One last staff issue I would like to mention has to do with the tensions which have recently manifested themselves through allegations of fraud and corruption levelled by SADTU against a number of high-ranking officials in the department, including the Head of Department. We have learnt that the investigation into these allegations is nearing completion and the report compiled by the Ngubane & Company Consortium would be made public soon. We hope it will help clear the air between the concerned parties.


The recent practice in the department which contributed to overspending was related to excessive travel expenditure, launches and workshops in opulent venues, promotional items, parties and other unnecessary expenditure. The Provincial Recovery Plan and the determination of the Hon. MEC for Finance to cut all frivolous expenditure are sufficient guarantee that we should be able to curb extravagance in future.


We hope that these cost-cutting measures will be matched by equally careful analysis and research to determine where new schools are most needed, where infrastructure is at its oldest and in need of replacement, and where overcrowding in classrooms is most severe.


I would like to highlight one particular case and plead for additional infrastructure on behalf of Makhedama High School in the Umzinyathi District whose own communication with the department has not yielded any results. I would like to assure the Hon. MEC that the additional classrooms and a laboratory the school is requesting will be in the good hands of a dedicated principal and will serve the entire community for many years to come.


Chairperson, one item we specifically applauded in the national education budget was the minister’s pledge to roll out workbooks in all eleven languages. We would like the Hon. MEC to comment on the progress made in this regard in our province given that the department’s distribution of textbooks has not always been up to standard. We recall the past incidents during Hon. MEC Cronje’s time in this department when some schools received textbooks late or not at all. We understand that some inefficiencies linked to Indiza have been ironed out but we would like to get an assurance from the present MEC that distribution of LTSM is now up to scratch.

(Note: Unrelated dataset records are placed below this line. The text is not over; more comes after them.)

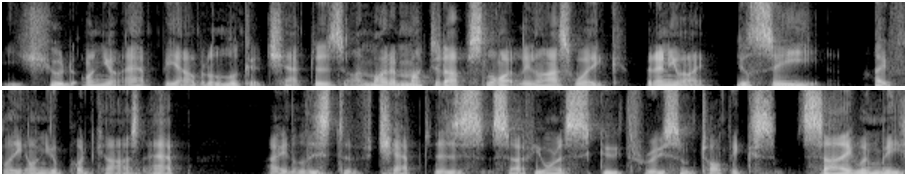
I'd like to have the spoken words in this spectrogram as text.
you should, on your app, be able to look at chapters. I might have mucked it up slightly last week. But anyway, you'll see, hopefully, on your podcast app, a list of chapters. So if you want to scoot through some topics, say when we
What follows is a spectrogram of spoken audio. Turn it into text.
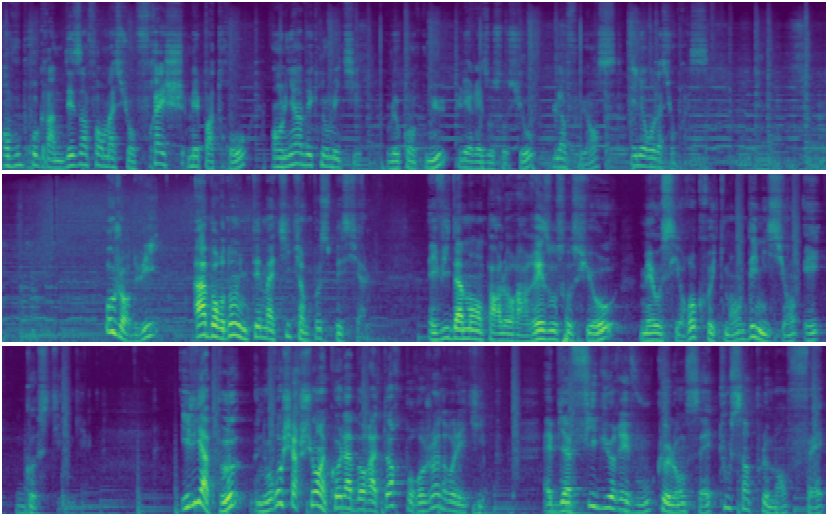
On vous programme des informations fraîches mais pas trop, en lien avec nos métiers, le contenu, les réseaux sociaux, l'influence et les relations presse. Aujourd'hui, abordons une thématique un peu spéciale. Évidemment, on parlera réseaux sociaux, mais aussi recrutement, démission et ghosting. Il y a peu, nous recherchions un collaborateur pour rejoindre l'équipe. Eh bien, figurez-vous que l'on s'est tout simplement fait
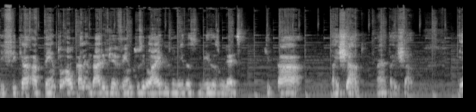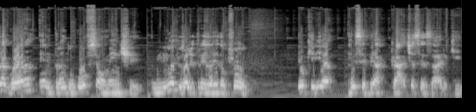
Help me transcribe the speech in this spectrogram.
e fica atento ao calendário de eventos e lives no meio das, meio das mulheres que está tá recheado, né? Tá recheado. E agora, entrando oficialmente no episódio 3 da Rede Talk Show, eu queria receber a Kátia Cesário aqui,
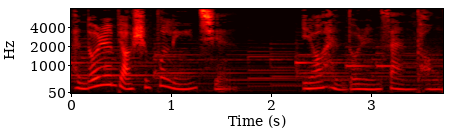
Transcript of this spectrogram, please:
很多人表示不理解，也有很多人赞同。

Similar confusion has in the past extended to the implementation of the department’s policy on no-fee schools. Since 2005 when these schools were introduced, misunderstandings regarding the policy meant that some schools continued to charge fees. Some schools have run the perpetual risk of losing their no-fee status on account of failing to submit their audited financial results on a prescribed date.


Another source of confusion stemmed from the misunderstanding that no-fee status meant that these schools would receive additional funding over and above the allocation in terms of the national Norms and Standards for School Funding. On paper, there are 3 382 no-fee schools in the province, up from 1 346 in 2005. We would like the Hon. MEC to clarify how many of these no-fee schools are truly functional and live up to this description.

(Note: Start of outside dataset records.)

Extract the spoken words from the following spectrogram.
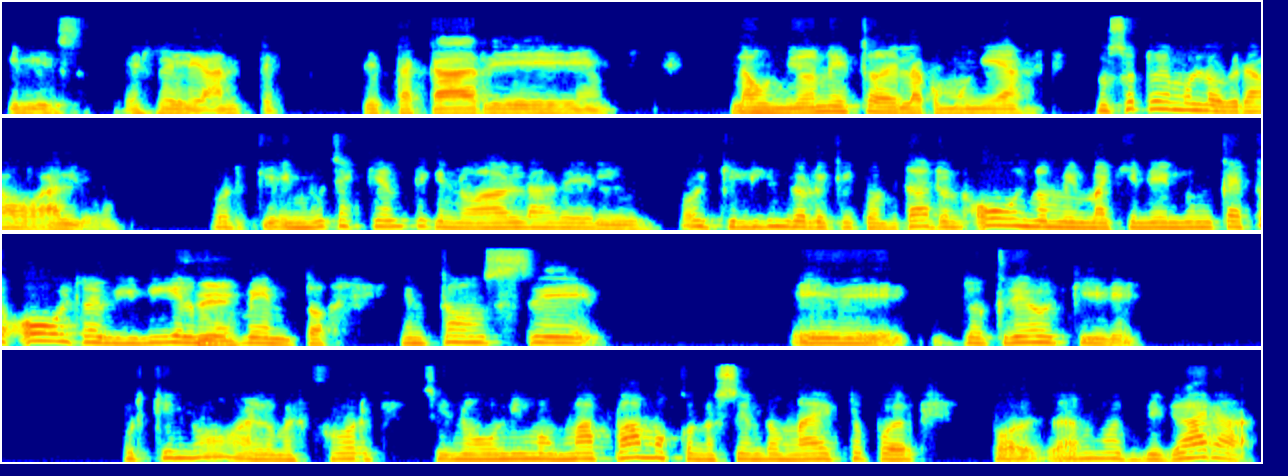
es, es relevante destacar eh, la unión esto de la comunidad. Nosotros hemos logrado algo porque hay mucha gente que no habla del, ¡ay, qué lindo lo que contaron! ¡Oh, no me imaginé nunca esto! ¡Oh, reviví el momento! Entonces, eh, yo creo que, ¿por qué no? A lo mejor si nos unimos más, vamos conociendo más esto, podamos llegar a,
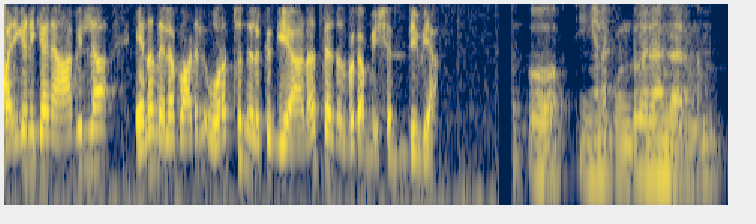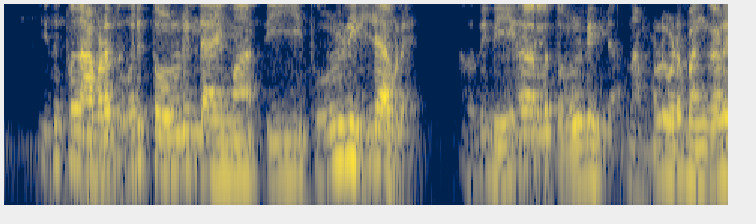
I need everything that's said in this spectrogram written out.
പരിഗണിക്കാനാവില്ല. എന്ന നിലപാടിൽ ഉറച്ചു നിൽക്കുകയാണ് തെരഞ്ഞെടുപ്പ് കമ്മീഷൻ. ദിവ്യ. ഇപ്പോ ഇങ്ങനെ കൊണ്ടുവരാൻ കാരണം ഇതിപ്പോ അവിടെ ഒരു തൊഴിലില്ലായ്മ തീ തൊഴിലില്ല അവിടെ. അതായത് ബീഹാറിൽ തൊഴിലില്ല. നമ്മളിവിടെ ബംഗാളി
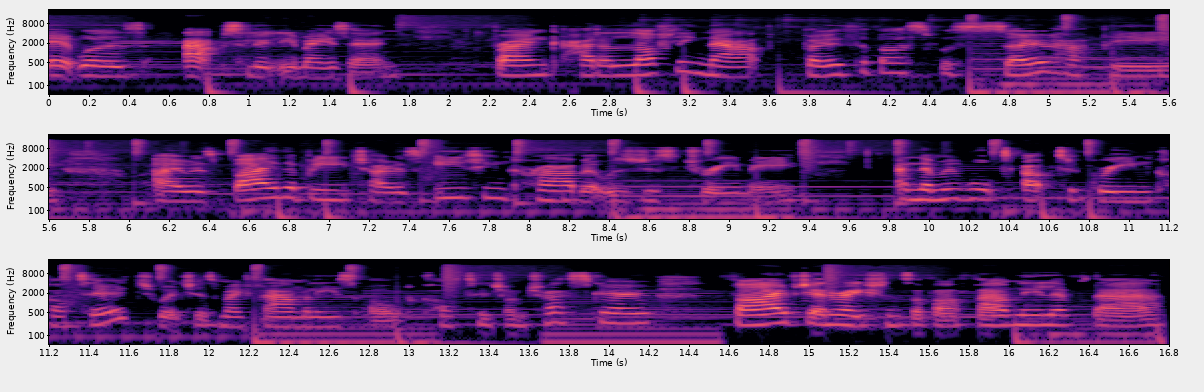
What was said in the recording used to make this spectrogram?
It was absolutely amazing. Frank had a lovely nap. Both of us were so happy. I was by the beach, I was eating crab, it was just dreamy. And then we walked up to Green Cottage, which is my family's old cottage on Tresco. Five generations of our family lived there.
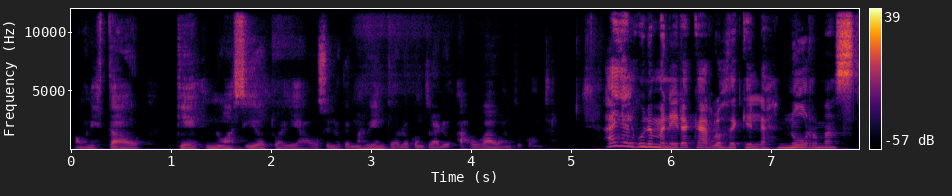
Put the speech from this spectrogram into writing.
a un Estado que no ha sido tu aliado, sino que más bien todo lo contrario, ha jugado en tu contra. ¿Hay alguna manera, Carlos, de que las normas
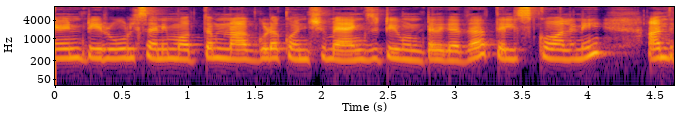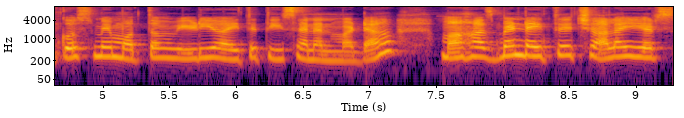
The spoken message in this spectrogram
ఏంటి రూల్స్ అని మొత్తం నాకు కూడా కొంచెం యాంగ్జైటీ ఉంటుంది కదా తెలుసుకోవాలని. అందుకోసం కోసమే మొత్తం వీడియో అయితే తీశానమాట మా హస్బెండ్ అయితే చాలా ఇయర్స్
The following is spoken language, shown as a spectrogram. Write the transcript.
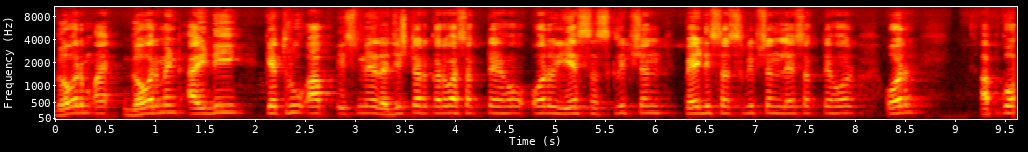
गवर्नमेंट आईडी के थ्रू आप इसमें रजिस्टर करवा सकते हो और ये सब्सक्रिप्शन पेड सब्सक्रिप्शन ले सकते हो और आपको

Chairperson, we would like to hear from the Hon. MEC about the extent of his department’s co-operation with the law enforcement agencies in connection with violence and substance abuse in schools. We would appreciate the Hon. MEC’s comment on the number of search and seizure operations conducted by the SAPS on school premises across the province to make our schools weapons-free, where zero-tolerance message is starting to get through to would be offenders.


We understand that the 2010 school timetable has been reorganized around the FIFA World Cup to enable teachers and pupils to participate in this momentous event. We urge the department to ensure these disruptions do not have lasting effects beyond the end of the tournament.


In conclusion, I wish to say how much we appreciate the co-operation between the department and the portfolio committee. I would particularly like to thank both the department and this Legislature for facilitating school visits for all its members. These field trips are an eye opening experience and I would like to see them replicated in other portfolio committees in this House.


I thank you.

Roman Liptak
078 302 0929